If time is mentioned, use the simple past: They arrived at 8:00 PM.

7. Never: At No Time in the Past

When we are talking about something that has never happened, we use the present perfect.

I have never been to Alaska.
She has never seen the ocean.
He has never flown in a plane.
We have never eaten frog legs.
They have never spoken to us.
*Note: In this case, we use never between have/has and the past participle.

How to Answer Present Perfect Questions

Have you ever been to Korea?

Here are two ways you can answer:
1. Yes, I have.
2. No, I haven’t.

We do not use the past participle when answering, only Yes or No + have or has.

If you are having a casual conversation, there is no need to include information that is already known.

Example: Yes, I have been to Korea. No, I haven’t been to Korea.

There is no need to repeat what has already been said when answering a question.

Other natural ways to answer include adding more information, which helps keep the conversation going, as in the examples below.

1. Yes, actually, I went to Korea a few years ago for a business trip.
2. No, I went to Japan last year, but I didn’t have time to visit Korea.
*Note: The simple past is used because time periods are mentioned.

While you shouldn’t use ever in your response, you can use never.

Example: I’ve never been to Korea, but I went to Japan last year.

So, what does ever mean? When used with the present perfect it means ‘at any time up to now.’

Best Recommended Resource

You can find more information about how to form the present perfect, including negative and question forms in this complete lesson guide.
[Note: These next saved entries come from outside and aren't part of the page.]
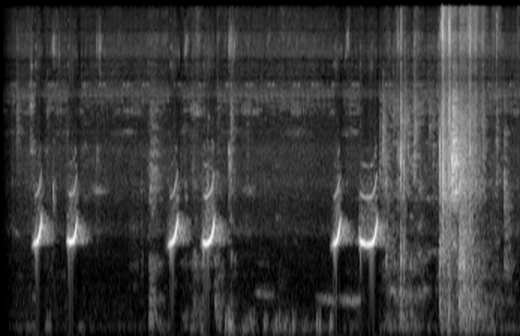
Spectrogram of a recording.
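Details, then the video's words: Pet ring-necked parrot giving short, bright whistled chirps with a rising hook, in pairs about half a second apart, three pairs over seven seconds, ending in a burst of rustling noise indoors. "Parrot Chirping Sounds | Natural Parrot Sounds | Parrot Calling Sounds"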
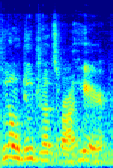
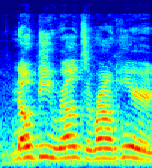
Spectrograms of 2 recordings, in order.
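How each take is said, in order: First: Said in the usual way. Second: "D-rugs" drawn out as "Dee-rugs", the D split off and slowed; spell-stress "D-rugs", slowly hitting the D apart; stress on drugs. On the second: Shown as a demonstration. Scolding a viewer about drugs, splitting off the D in "D-rugs". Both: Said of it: "D R U G".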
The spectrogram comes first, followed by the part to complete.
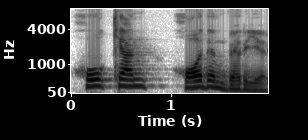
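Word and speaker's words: Håkan Hardenberger: 이분이 그 스웨덴 분이기 때문에 스웨덴 사람들이 이분을 발음할 때는 보니까 호칸 하르덴 베리엘 이렇게 발음을 하더라고요.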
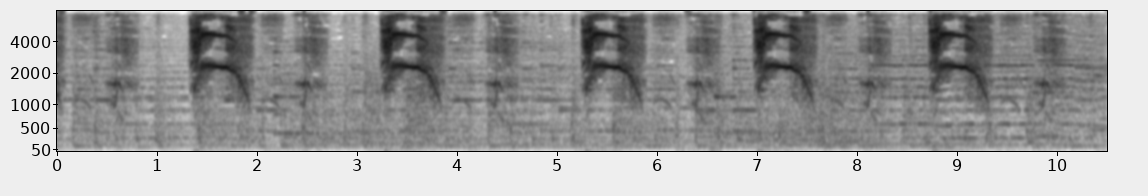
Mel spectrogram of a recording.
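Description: A person lets out five loud, shrill screams, each rising and falling, repeated at an even pace about two seconds apart over a steady murmur of background noise.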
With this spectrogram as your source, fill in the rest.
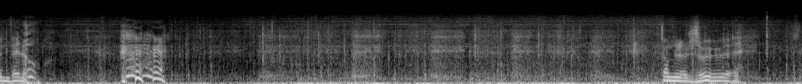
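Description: A bicycle frame rattles over bumps.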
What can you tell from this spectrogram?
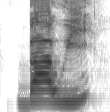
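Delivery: loud, rising French "bah oui"; as if it's totally obvious; emphatic duh-style yes. Shown as a demonstration.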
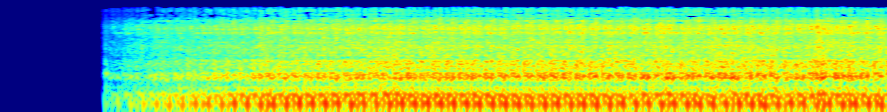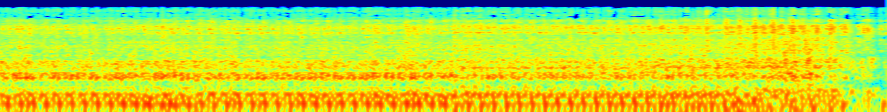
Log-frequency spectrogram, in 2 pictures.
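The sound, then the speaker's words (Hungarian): A rear-engine (faros) bus motor rumbles steadily, a dense low throbbing drone with a fine rapid pulse that starts abruptly and holds constant for several seconds without any talking. “Ez a forrós busznak a hangja volt.”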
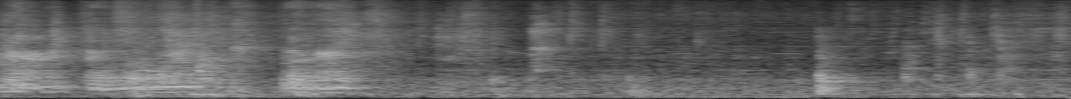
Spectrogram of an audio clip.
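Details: A Miniature Schnauzer and a Havanese puppy at play. Short whining, growling bursts come in the first two seconds, then scuffling and quieter sounds, with brief German speech.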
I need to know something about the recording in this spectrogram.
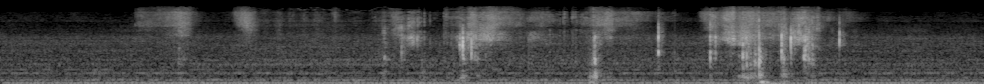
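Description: A pen scratches in short strokes on paper.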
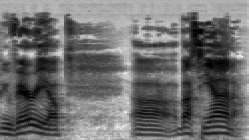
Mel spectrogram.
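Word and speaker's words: Beauveria bassiana: biop pesticide is is I think it's pronounced buia uh basana which is the the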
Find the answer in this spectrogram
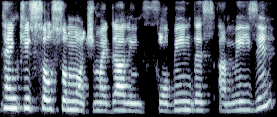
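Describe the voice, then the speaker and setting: A woman's voice: medium pitch, unhurried, rough recording. A woman hosting a youth ministry livestream, exhorting young women in a preacherly, repetitive way while holding a phone. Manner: exhortative, preacherly, repeating phrases. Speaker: host. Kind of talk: closing remarks on a livestream. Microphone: phone held in hand.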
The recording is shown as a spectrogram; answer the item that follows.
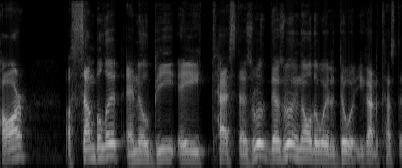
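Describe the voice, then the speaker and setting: A man with a relaxed tone and ordinary pitch variation on a very clean recording with a silent background. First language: not English. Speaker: RC hobby streamer. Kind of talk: live stream tutorial chat. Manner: casual, relaxed.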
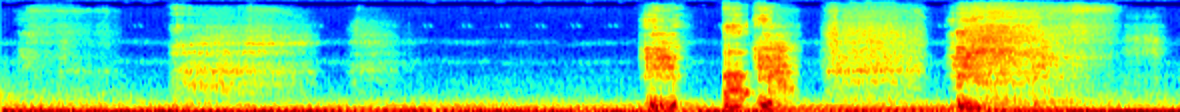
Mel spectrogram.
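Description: A person gasping and breathing hard in short noisy breaths, with a few brief voiced sounds falling in pitch in the second half, over a steady low hum.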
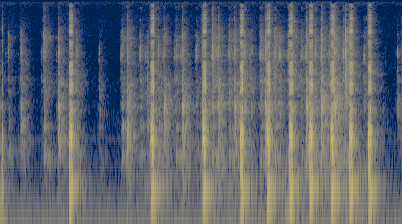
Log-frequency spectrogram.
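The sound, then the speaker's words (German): A steady series of crunchy footsteps at a brisk walking pace, each step a short scraping thud, with no talking over them. “Ich sag mal nichts, dann hört man deine Schritte auch so schön.”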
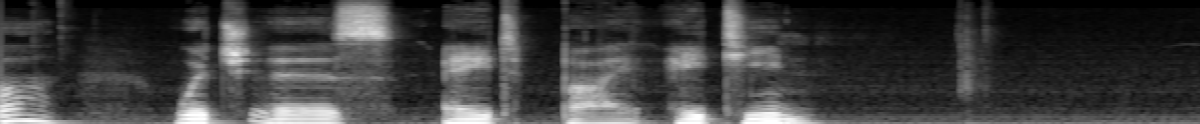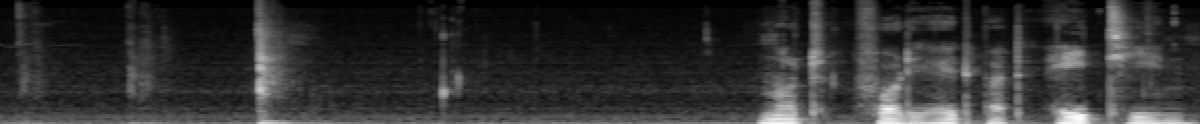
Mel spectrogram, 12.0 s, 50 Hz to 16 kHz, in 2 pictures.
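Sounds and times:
keyboard keys pressed: 0:06.1 - 0:08.4.

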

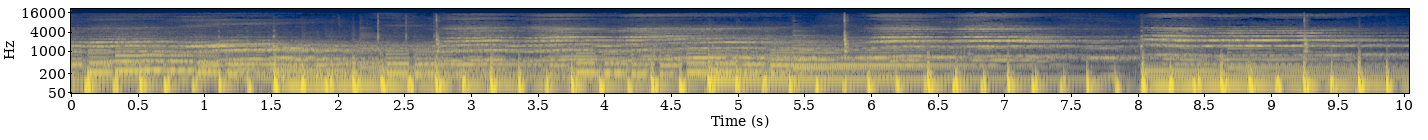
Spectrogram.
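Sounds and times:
heartbeat thumping: 0:00.0 - 0:10.0
held musical tones: 0:00.0 - 0:10.0.

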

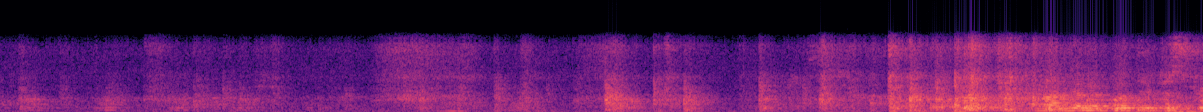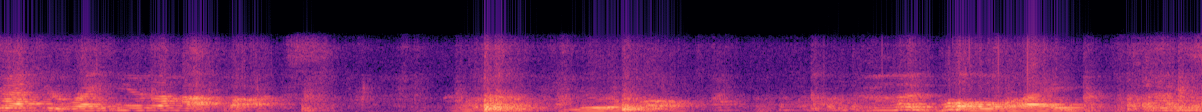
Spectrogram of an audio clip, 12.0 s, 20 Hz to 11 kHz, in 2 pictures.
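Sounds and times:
woman talking in a low voice: 0:05.2 - 0:07.7, 0:08.3 - 0:09.7, 0:10.4 - 0:12.0.

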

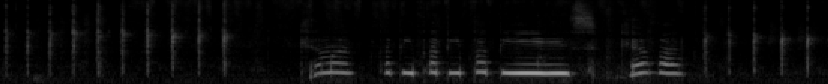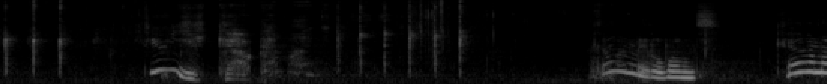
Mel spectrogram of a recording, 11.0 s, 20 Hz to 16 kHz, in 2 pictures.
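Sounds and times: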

It includes the following:

  • explanation of the past participle
  • verb charts with a list of irregular past participles
  • a really useful 15-question quiz
  • explanation and quiz of ever, never, already, recently, lately, and just
  • explanation and quiz of for and since
  • explanation and quiz of the present perfect continuous

Additional Resources
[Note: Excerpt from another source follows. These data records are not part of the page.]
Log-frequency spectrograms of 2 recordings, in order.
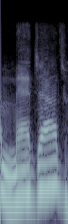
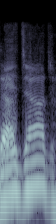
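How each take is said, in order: First: মেজাজ with "æ" in the first syllable; wrong open vowel. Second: মেজাজ with a pure "e" in the first syllable; correct close vowel. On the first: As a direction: say মেজাজ as "mæ-jaj". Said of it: "মেজাজ হবে না". (মেজাজ-কে "ম্যাজাজ" বলে উচ্চারণ) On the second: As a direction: say মেজাজ as "me-jaj". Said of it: "মেজাজ হবে". (মেজাজ-এ খাঁটি "এ" উচ্চারণ) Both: Shown as a demonstration.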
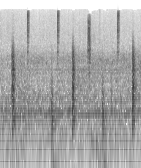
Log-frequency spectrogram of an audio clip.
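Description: Sparse intro of an electronic breaks/UK garage track: a broken drum pattern of hat and snare-like hits over a hissy, static-textured bed with a faint held tone.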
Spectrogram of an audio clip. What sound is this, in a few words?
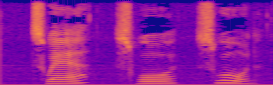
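"swear", English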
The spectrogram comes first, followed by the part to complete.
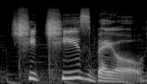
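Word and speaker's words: cicisbeo: It is chichisbeo. Chichisbeo. Chichisbeo. Cisbeo, and it's pronounced like chichisbeo.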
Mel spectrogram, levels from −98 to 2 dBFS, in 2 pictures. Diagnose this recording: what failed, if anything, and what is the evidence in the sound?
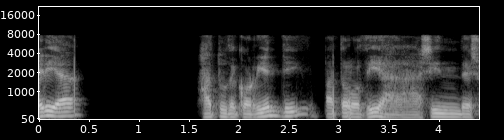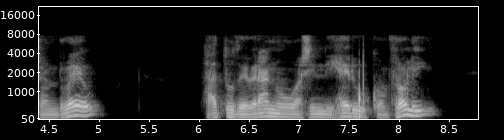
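The codec stage is at fault throughout the speech. The wideband grain and breathy upper edge on every voiced sound are most likely Bluetooth LC3 compression, consistent with LC3 near 32 kbps on 10 ms frames. At that rate the encoder zeroes much of the upper spectrum and refills it with shaped noise. Sibilants and vowel tops therefore come out hissy and textured rather than clean, and the damage is plainly audible from start to finish.

Loud pops sit on top of the speech at 0.35–0.38 s and 2.94–2.96 s, each a single sharp click peaking about 15 dB above the signal. At 7.60–7.67 s there is a double pop, two quick hits peaking about 20 dB above. The speech continues underneath each one, which points to an added transient rather than a dropout. The likely cause is an electrical step or a driver glitch in the analogue wiring or output path, briefly shaped and ringing through the stages that follow.

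Lost LE Audio frames on the wireless link cause a brief smeared, noisy patch at 3.09–3.11 s, lasting about 20 ms. That length fits two 10 ms frames dropped in transmission. The decoder covered the gap by reusing the last spectrum with randomised phase, so for that instant the tonal structure of the speech dissolves into a grainy blur. The gap is too short for the concealment to fade into silence.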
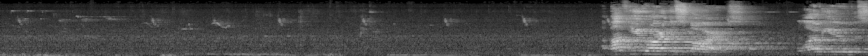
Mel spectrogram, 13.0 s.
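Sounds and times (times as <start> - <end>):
small bird chirping: 0.0 - 9.1
faint low background sound: 0.0 - 13.0.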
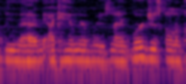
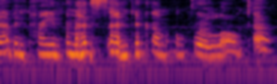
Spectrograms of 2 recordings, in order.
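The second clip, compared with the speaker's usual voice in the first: high, louder emotional outpouring; tearful relief; 6 semitones higher, 5 dB louder than usual. Retold or imitated. Mother telling lady of prayers for her son, tearful. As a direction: pour it out with tears welling.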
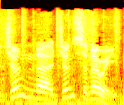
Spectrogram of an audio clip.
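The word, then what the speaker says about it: Jun Senoue: actually, Jun Sanoi, because I've actually found out through the SSMB that that's how you pronounce it. So, no more on me pronouncing it wrong.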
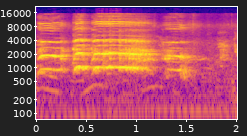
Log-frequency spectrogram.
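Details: Red junglefowl, three years old, 26 January 2023, with a rich harmonic crow: a brief note, then a drawn-out rasping phrase tailing off after about a second, with soft chirps of other birds underneath.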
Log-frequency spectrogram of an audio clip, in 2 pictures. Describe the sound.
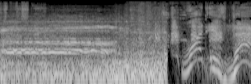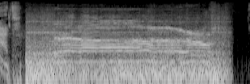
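A loud, sustained moaning drone with wavering, sliding pitch from the cabin of an American Airlines plane, rising and falling in swoops over a steady rumble, with a brief voice asking a question.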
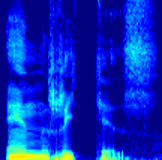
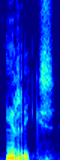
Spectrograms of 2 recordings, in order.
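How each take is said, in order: First: The name is said slowly and carefully. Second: The name is said at a normal pace.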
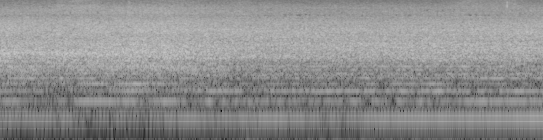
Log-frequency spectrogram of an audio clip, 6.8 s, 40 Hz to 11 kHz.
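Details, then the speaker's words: Antique Roto-Beam 20" circulator fan, circa 1937–1940, converted from wall mount to pedestal, at full speed. Smooth, even low hum with a steady airy whoosh and no rattles. It runs fine and fairly quiet; the startup rumble points to worn bearings. "but other than that when the Fan's up to speed it runs perfectly [Applause] fine fairly quiet"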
The best resource book I have ever found for explanations of words like ever is Practical English Usage by Michael Swan. It is full of useful explanations and examples!

For more examples and clear topic-related explanations of the present perfect, check out

You can download a 14-page PDF of Espresso English’s Complete Guide to the Present Perfect here.

To learn about the different English verb tenses, check out English Verb Tenses. It includes a free 5-page PDF download.

More advanced learners might like to read The Difference Between the Present Perfect and the Past Perfect. It includes a video and a quiz.

Has this been useful?

Did you find the one example of the present perfect that I did not put in bold text? Do you have any questions?

I’d love to hear from you in a comment below!

Never stop learning!
~ Trey